OilAriealShotSmallThe economy minister’s office today stated that the planned oil drilling off the Aljezur coast will not go ahead until the conclusion, publication and public discussion of an environmental impact assessment, that already is underway.
 
Having asked the question, Communist Party MPs, Paulo Sá and João Ramos were assured that nothing would happen until this report was concluded and discussed.
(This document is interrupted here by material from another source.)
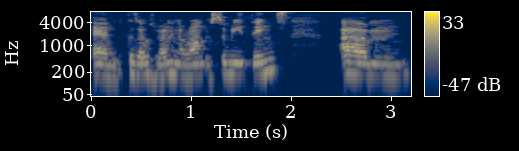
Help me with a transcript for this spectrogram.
and because I was running around with so many things. Um,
The environmental impact assessment is being paid for and produced by the Galp-ENI oil consortium which has just had its licence extended for a year to enable it time to conclude the report and sink its first test well, planned for this Spring.
 
In the clarification, Manuel Caldeira Cabral’s department guaranteed that the government, "has guided all its activities with strict respect for the law and the recommendations of the Assembly of the Republic, including Assembly Resolution 30/2018, which recommends the Government suspends exploration activities in the deep-offshore of the Alentejo basin off Aljezur, until the conclusion, disclosure and public discussion of environmental impact assessments and of other economic activities.”
 
The Government also said that the recent licence extension was granted 'in accordance with the law' even though local councils objected and whose contributions, "although not binding, were very important, especially with regard to environmental issues."
 
There was no mention of the 40,000+ signatories to the public petition to scrap oil exploration of the Algarve and Alentejo coastlines. These have been ignored, as have the opinions of the mayors, regional business groups and, last but not least, the regional tourist authority. (HERE)
 
The environmental impact assessment can be passed by the government without any democratic process – indeed, the oil exploration programme has been pursued with undemocratic dedication by the current government despite a raft of legitimate environmental and economic concerns and despite the royalty agreements with the oil companies unlikely to yield significant sums for the treasury.